It's Friday - it's Prom Night for my soon-to-be 17 year old daughter. She arrives home from school with no expectation, excitement or even knowledge that tonight will be any different from any other night. She will have three dates: her father, driving down from Maryland just for the evening, her step-dad and me.
I head her straight upstairs after school and slip her into a soapy tub noticing her S-shaped spine, the hallmark of scoliosis. Noticing the tiny scar along her upper right rib where the chest tube was placed at 22 months old after she aspirated on vomit during a 60 minute tonic clonic seizure. So many stories we've shared. So many stories, and here we are all these years later.
I shampoo her hair, carefully shave her legs, pat her dry and secure her back in a diaper and comfy clothes then proceed to torture her by blow drying and brushing her hair.

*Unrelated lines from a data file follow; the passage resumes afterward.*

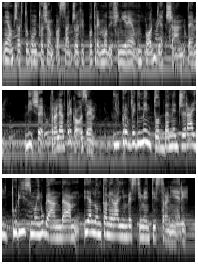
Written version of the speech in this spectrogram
e a un certo punto c'è un passaggio che potremmo definire un po' agghiacciante. Dice, tra le altre cose, il provvedimento danneggerà il turismo in Uganda e allontanerà gli investimenti stranieri.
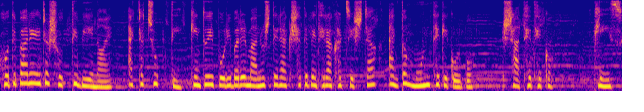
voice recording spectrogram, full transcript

I plug in my curling wand and practice the patience of twirling sections of hair into soft tendrils on an uncooperative victim of my primping. She is overwhelmed by all of this physical attention and dramatic change in her after-school routine. I am overwhelmed with happiness at another night of prom. The hair won't last more than an hour, but that's okay. It's worth it to dress my baby girl up once a year. It's worth it to make her look as special as she is.
and tearful... and aggressive.

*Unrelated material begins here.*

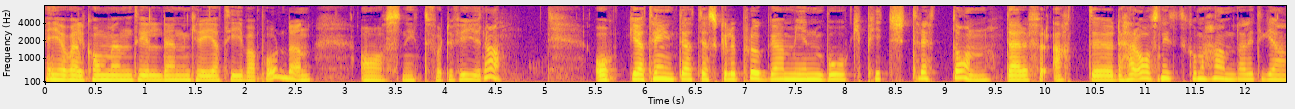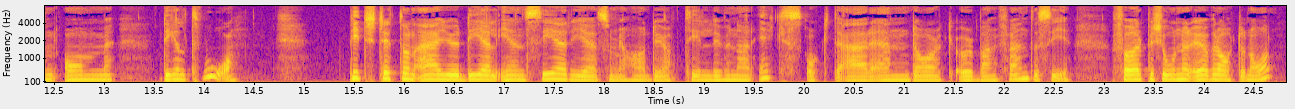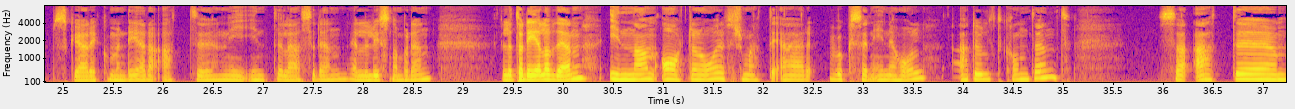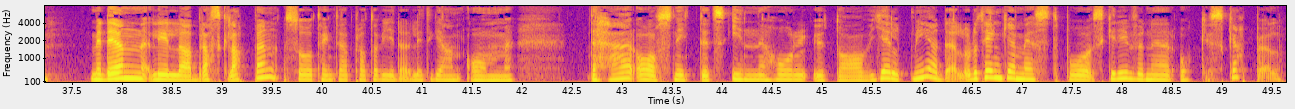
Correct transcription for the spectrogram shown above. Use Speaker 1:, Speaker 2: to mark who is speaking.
Speaker 1: Hej och välkommen till den kreativa podden avsnitt 44. Och jag tänkte att jag skulle plugga min bok Pitch 13 därför att eh, det här avsnittet kommer handla lite grann om del 2. Pitch 13 är ju del i en serie som jag har döpt till Lunar X och det är en dark urban fantasy för personer över 18 år. Ska jag rekommendera att eh, ni inte läser den eller lyssnar på den eller ta del av den innan 18 år eftersom att det är vuxeninnehåll, adult content. Så att eh, med den lilla brasklappen så tänkte jag prata vidare lite grann om det här avsnittets innehåll utav hjälpmedel och då tänker jag mest på Scrivener och Skappel.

This is before she smacked Tink in the head...
and this is after clocking Tink and poking Pink in the eye and every one's mood was going down hill fast.

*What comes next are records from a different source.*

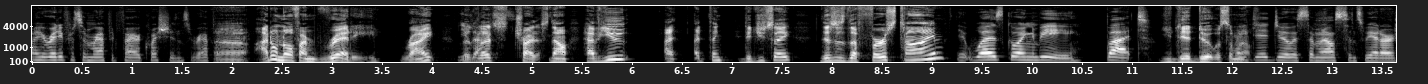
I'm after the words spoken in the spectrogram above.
Are you ready for some rapid fire questions? Wrap up Uh. I don't know if I'm ready, right? You But let's try this. Now, have you? I, I think did you say this is the first time It was going to be, but you did do it with someone we else? did do it with someone else since we had our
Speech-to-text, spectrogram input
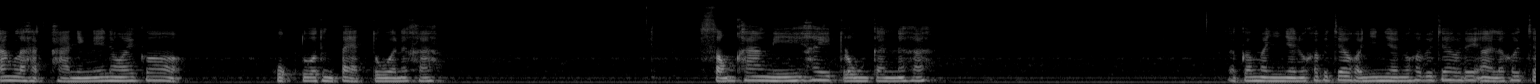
ตั้งรหัสผ่านอย่างน้อยๆก็หกตัวถึงแปดตัวนะคะสองข้างนี้ให้ตรงกันนะคะ แล้วก็มายืนยันว่าข้าพเจ้าขอยืนยันว่าข้าพเจ้าได้อ่านและเข้าใจ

So, obviously that went well.
I tell her no one can be this miserable when they look this beautiful, but she just isn't having any of it. This is the time I have to forget about my voracious picture taking habit and just leave her a little peace.
The prom is the brain child of Jessica C., a vocational specialist at my daughter's special school who decided four years ago to put together an amazing prom night for the students and their parents.
A mother of 2 and a full time employee, Jessica does not get paid anything extra for the hours and hours she and the prom committee volunteers spend to organize a spectacular event. They do not cut corners because they think the kids "won't notice." In fact, they strive to make it just as elegant, special, and beautiful as any "typical" prom at a "typical" school. If the world were full of people like Jessica it would be a magnificent place.
CB and her devoted teacher of 5 years, who worked all day, is on the prom committee, and attended the prom 8 months pregnant. Bless her sweet soul!
It was really difficult to get CB's picture all night. This is the usual case with her, but it seemed even more difficult for some reason. Probably because I was all eager with my new camera. So I figured when someone won't look at the lens, I'll just have to get all "artsy" with it.
Her mood was a bit all over the place tonight and she had a few "Mike Tyson" moments, punching unsuspecting people who got too close. I escaped the right hooks, but got a killer calf workout from wrangling her while in stilettos.
I think most of the time she was happy though. Especially when the DJ got going.
Some of the student's from CB's class together for a photo.
A friend of mine from church was there with her son. We often find ourselves sitting back in the church's "crying room" together. Her son, verbal and able to perform many more life skills than CB, attempted to coax her out on the dance floor. She was demure, playing a tad bit hard to get. But, she didn't right hook him. It was the sweetest thing I've ever seen.
As always, it is a great night. A night where we can all show up with our children and not feel conspicuous, not "shush" them or stop them from being themselves in a public setting. It is not just a night for them, it is a night for us too as their caregivers. A night to be able to do something really special with our children in a space of comfort and love. A place where no one does a double take, no one backs away, no one stares or wonders. Everyone here shares the same story.
CB had a great time, but I have to admit that when we arrived home at 10:30 pm, that's when I saw the biggest smile of the night on her face. She was just happy to snuggle up in bed and sleep. A girl after my own heart.